But who will preside over planning and the allocation of resources. Should this once again be the exclusive preserve of warlords and factions whose hunger for power is driven by the desire for control of the state apparatus and the countries resources? Certainly not. While political realities cannot be ignored, the reconstitution of civil society, the professional associations and trade unions for medical personnel, teachers and other key sections of society and economy must be a priority. Will it really be possible to successfully rebuild Liberia’s healthcare system for example without the organised and democratic participation of its health workers in the process? Will it be possible to rebuild the justice and judicial system without the democratic participation of what is left of Liberia’s Bar Association? What of the role of journalists in rebuilding the media which was at once marginalised and appropriated by the Taylor regime? Only by involving civil society in the policy shaping and decision making process can democracy be institutionalised. The warlords and factions will not like this. But either ECOWAS ensures this, or more armed conflict and regional instability is only round the corner. More importantly, the myth that armed conflicts in neighbouring countries are of no concern to other governments has been punctured. At the last count, the major regional conflicts in Africa have each spread to or drawn in at least three or four other countries.

And to ask the cynical question. What is in it for the more industrially advanced nations? The events of the past few years provide a self-evident answer. Failed states are a threat, and not just to their immediate neighbours. The capture of failed states by extremist forces as in Cambodia, Afghanistan, and as almost happened in Sierra Leone also lead to massive refugee issues and potential destabilisation of regions.

To be sure, many governments both non-African and African may not be enthusiastic to support the emergence of a society which may question the nature of their own rule. Massive public spending and entrenchment of democratic values to end marginalisation, lift the standard of housing, healthcare, education, ensure political participation, access to justice and defence of rights have been caught up in the quagmire of politics. This is the case even in more advanced countries. But there is no other choice in the long run. Failure to implement these will in the long run, create again and again the social, political and economic conditions that have led to continuous cycles of conflict. To put it crudely, bands of armed and jobless, uneducated, unskilled, homeless, hungry and angry young men will at the very least be drawn into crime sooner or later. At worst they are ready armies for potential warlords prepared to subvert peace and stability in a bid to control states and resources.

It is also not politically or economically viable to plan for peacekeeping without planning for peace- building.
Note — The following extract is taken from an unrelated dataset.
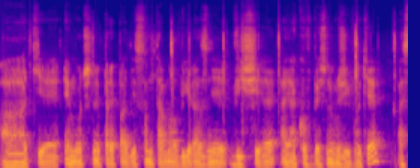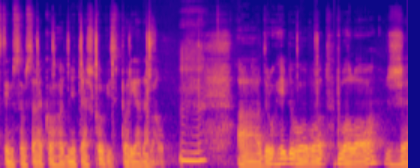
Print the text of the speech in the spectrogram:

The lack of a clear development based exit plan will either lead to indefinite peacekeeping with the peacekeepers being seen sooner or later as an occupying force, or the establishment of a ‘peace’ similar to a fragile sheet of glass soon shattered into pieces by the slightest pressure. DRC, Somalia, Liberia, Sierra Leone, almost Cote D’Ivoire and many more. How many years, how many countries and how many lives will it take for African governments to realise that ceasefires, peacekeeping and power sharing will never be enough.

* Rotimi Sankore is Coordinator of CREDO for Freedom of Expression and Associated Rights an international NGO focussing on rights issues in Africa. CREDO can be reached at [email][email protected]

* Please send comments on this editorial to [email protected]